This is the first time that there is actual evidence pointing at a female warrior. We're not talking about sagas, stories or questionable archaeological finds. This is something that really can't be questioned using the standard arguments. The report states:
"Our results caution against sweeping interpretations based on archaeological contexts and preconceptions. They provide a new understanding of the Viking society, the social constructions and also norms in the Viking Age. The genetic and strontium data also show that the female warrior was mobile, a pattern that is implied in the historical sources, especially when it comes to the extended households of the elite (cf. Steinsland, Sigurđsson, Rekdal, & Beuermann, 2011)."
We'd like to compare that to women's boxing. It was hugely controversial 100 years ago and the practitioners suffered from a social stigma. Today they are celebrated athletes. Even in our time we see rapid changes in attitude. Who are we to judge a society that existed 1000 years ago - a society that is still largely shrouded in mystery, and label it with our own ways of thinking? If a woman chose to purse fame and fortune through being a warrior, why should it have been any different from a woman in a MMA ring?
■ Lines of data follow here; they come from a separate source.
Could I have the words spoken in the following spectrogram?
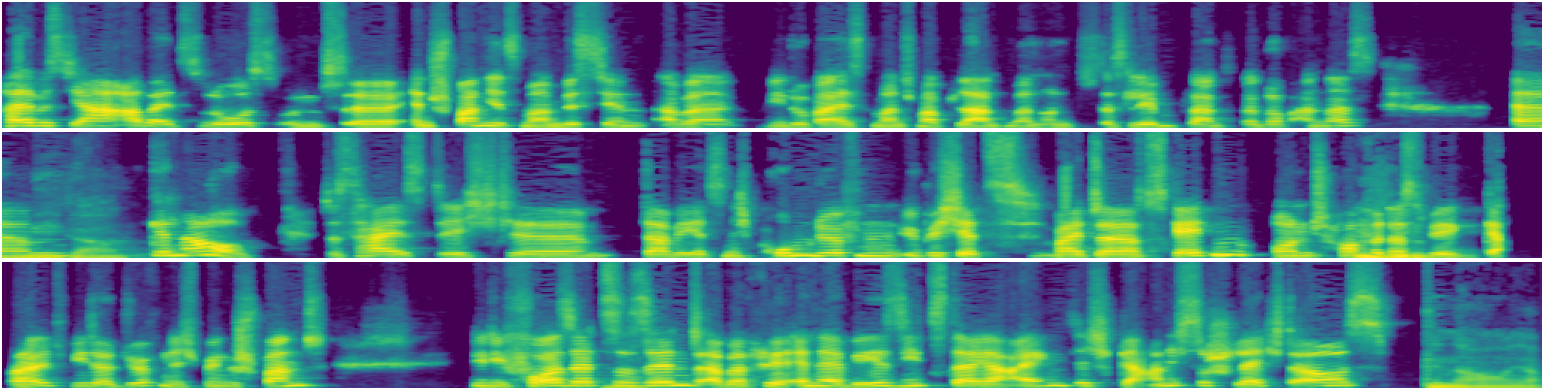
ein halbes Jahr arbeitslos und äh, entspanne jetzt mal ein bisschen. Aber wie du weißt, manchmal plant man und das Leben plant dann doch anders. Ähm, Mega. Genau. Das heißt, ich, äh, da wir jetzt nicht proben dürfen, übe ich jetzt weiter skaten und hoffe, mhm. dass wir ganz bald wieder dürfen. Ich bin gespannt, wie die Vorsätze ja. sind, aber für NRW sieht es da ja eigentlich gar nicht so schlecht aus. Genau, ja.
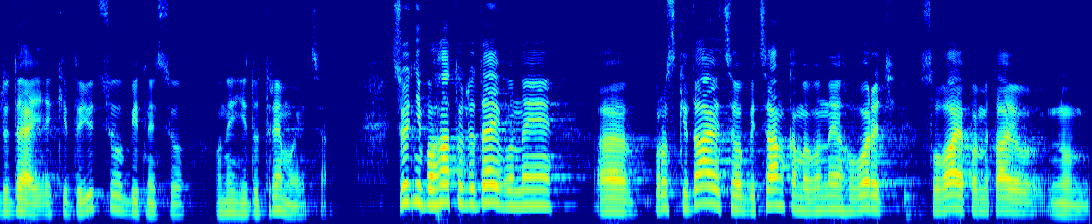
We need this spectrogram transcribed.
людей, які дають цю обітницю, вони її дотримуються. Сьогодні багато людей вони е, розкидаються обіцянками, вони говорять слова, я пам'ятаю, ну,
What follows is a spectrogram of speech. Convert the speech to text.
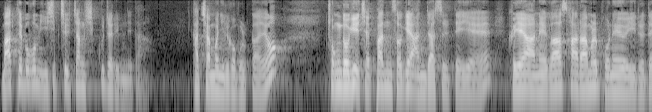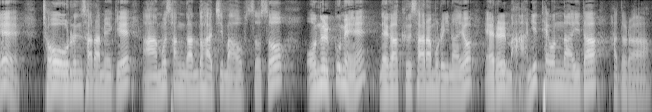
마태복음 27장 19절입니다. 같이 한번 읽어볼까요? 총독이 재판석에 앉았을 때에 그의 아내가 사람을 보내어 이르되 저 오른 사람에게 아무 상관도 하지 마옵소서 오늘 꿈에 내가 그 사람으로 인하여 애를 많이 태웠나이다 하더라.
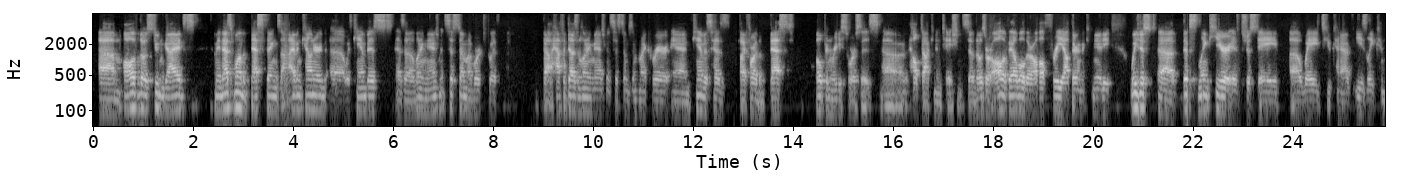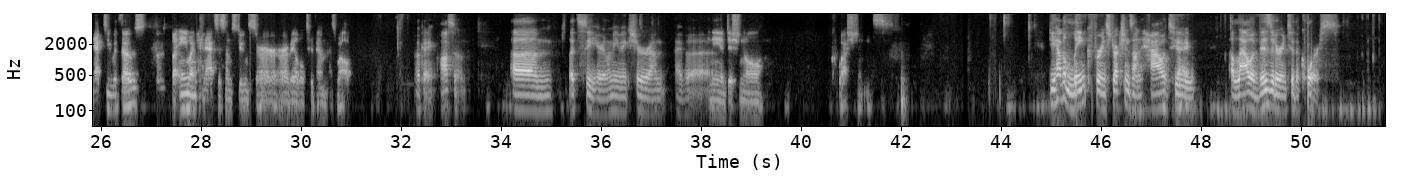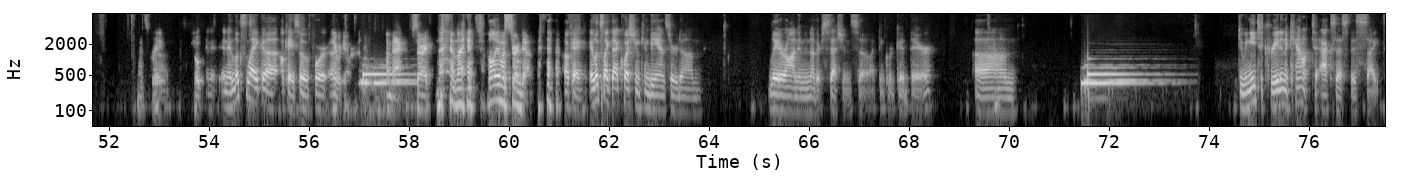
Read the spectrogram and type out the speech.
Um, all of those student guides, I mean, that's one of the best things I've encountered uh, with Canvas as a learning management system. I've worked with about half a dozen learning management systems in my career, and Canvas has by far the best open resources, uh, help documentation. So those are all available. They're all free out there in the community. We just, uh, this link here is just a, a, way to kind of easily connect you with those, but anyone can access them. Students are, are available to them as well. Okay, awesome. Um, let's see here. Let me make sure um, I've, uh, Any additional questions? Do you have a link for instructions on how Okay. to allow a visitor into the course? That's great. Um, Oh. And it, and it looks like, uh, okay, so for, There uh, we go. I'm back. Sorry. My volume was turned down. okay, it looks like that question can be answered um, later on in another session. So I think we're good there. Um, do we need to create an account to access this site?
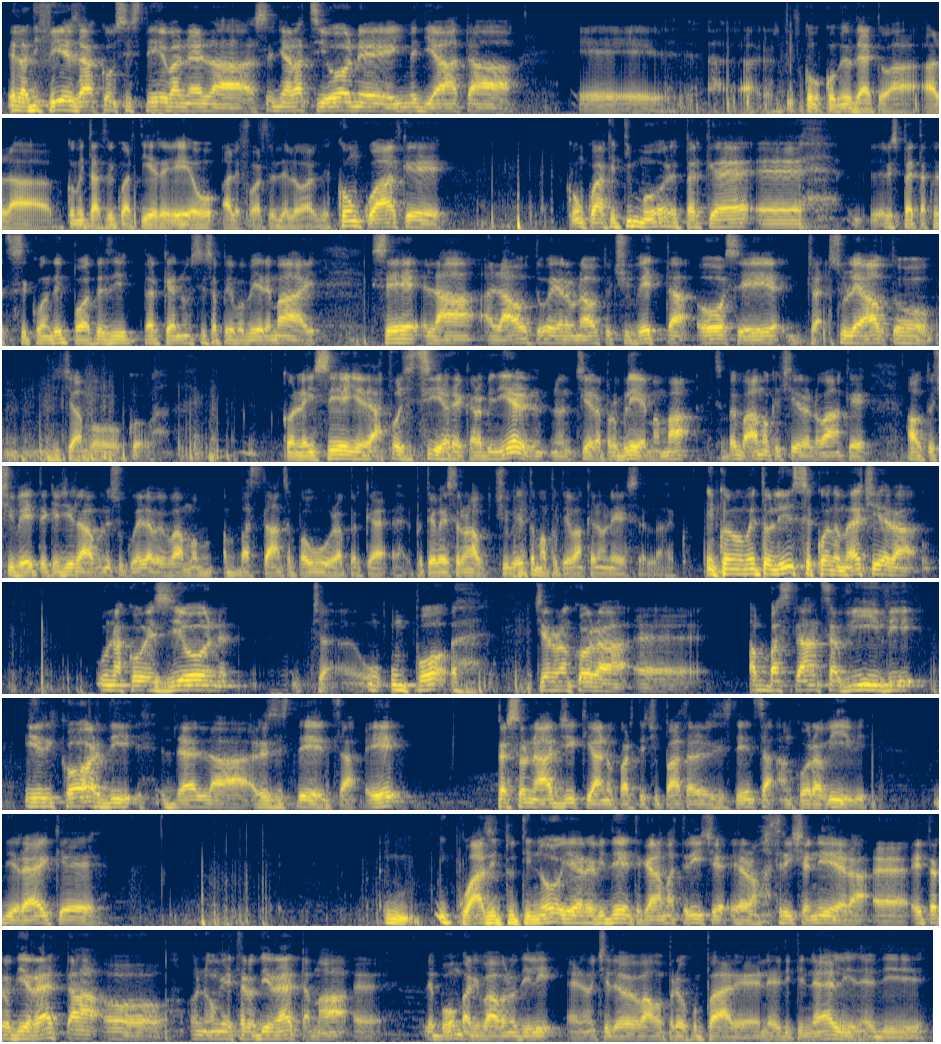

We wouldn't say that professional female warriors were common though. That conclusion can't be reached until more prominent warrior graves can be confirmed to be female. However, how many women took the path of a warrior isn't important. The interesting part is that women obviously could make the choice. We know so very little about the culture of that day and age. Most of it is based on more or less educated guesses. When something comes along that actually can prove something, we need to value that.
One final thought: We are laymen and no experts, which also goes for the vast majority reading this. Our or your opinions are actually not worth much more than those of a 10 year old kid questioning the decisions made in a top league football game. What we need to do is let this report settle with the scholarly community and see if they reach a general consensus of approval.